  • 2. Holmberg, Kenneth
    et al.
    Ronkainen, Helena
    Laukkanen, Anssi
    Wallin, Kim
    Hogmark, Sture
    Jacobson, Staffan
    Wiklund, Urban
    Souza, Roberto M
    Ståhle, Per
    Malmö högskola, School of Technology (TS).
    Residual stresses in TiN, DLC and MoS2 coated surfaces with regard to their tribological fracture behaviour2009In: Wear, ISSN 0043-1648, E-ISSN 1873-2577, Vol. 267, no 12, p. 2142-2156Article in journal (Refereed)
    Abstract [en]

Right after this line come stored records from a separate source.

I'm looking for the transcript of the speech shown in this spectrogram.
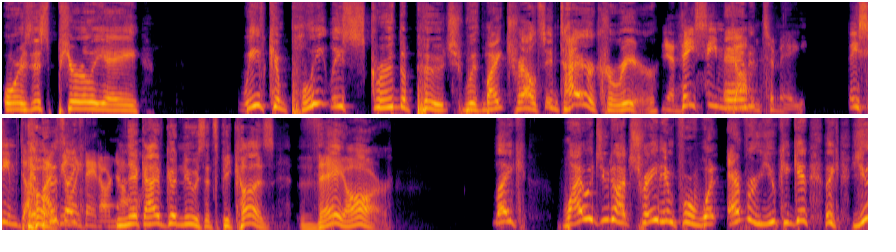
or is this purely a we've completely screwed the pooch with Mike Trout's entire career. Yeah, they seem and, dumb to me. They seem dumb. I feel like, like, they don't know. Nick, I have good news. It's because they are. Like, why would you not trade him for whatever you can get? Like, you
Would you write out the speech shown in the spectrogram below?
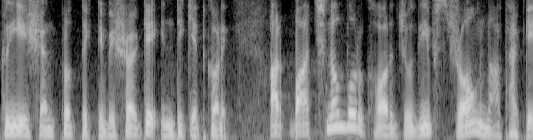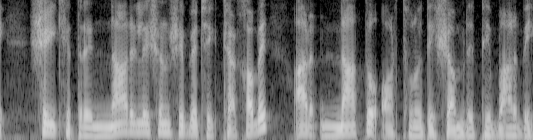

    Thin hard coatings on components and tools are used increasingly due to the rapid development in deposition techniques, tribological performance and application skills. The residual stresses in a coated surface are crucial for its tribological performance. Compressive residual stresses in PVD deposited TiN and DLC coatings were measured to be in the range of 0.03–4 GPa on steel substrate and 0.1–1.3 GPa on silicon. MoS2 coatings had tensional stresses in the range of 0.8–1.3 on steel and 0.16 GPa compressive stresses on silicon. The fracture pattern of coatings deposited on steel substrate were analysed both in bend testing and scratch testing. A micro-scale finite element method (FEM) modelling and stress simulation of a 2 μm TiN-coated steel surface was carried out and showed a reduction of the generated tensile buckling stresses in front of the sliding tip when compressive residual stresses of 1 GPa were included in the model. However, this reduction is not similarly observed in the scratch groove behind the tip, possibly due to sliding contact-induced stress relaxation. Scratch and bending tests allowed calculation of the fracture toughness of the three coated surfaces, based on both empirical crack pattern observations and FEM stress calculation, which resulted in highest values for TiN coating followed by MoS2 and DLC coatings, being KC = 4–11, about 2, and 1–2 MPa m1/2, respectively. Higher compressive residual stresses in the coating and higher elastic modulus of the coating correlated to increased fracture toughness of the coated surface.

1 - 2 of 2
CiteExportLink to result list
Permanent link
Cite
Citation style
  • apa
  • ieee
  • modern-language-association-8th-edition
  • vancouver
  • Other style
More styles
Language
  • de-DE
  • en-GB
  • en-US
  • fi-FI
  • nn-NO
  • nn-NB
  • sv-SE
  • Other locale
More languages
Output format
  • html
  • text
  • asciidoc
  • rtf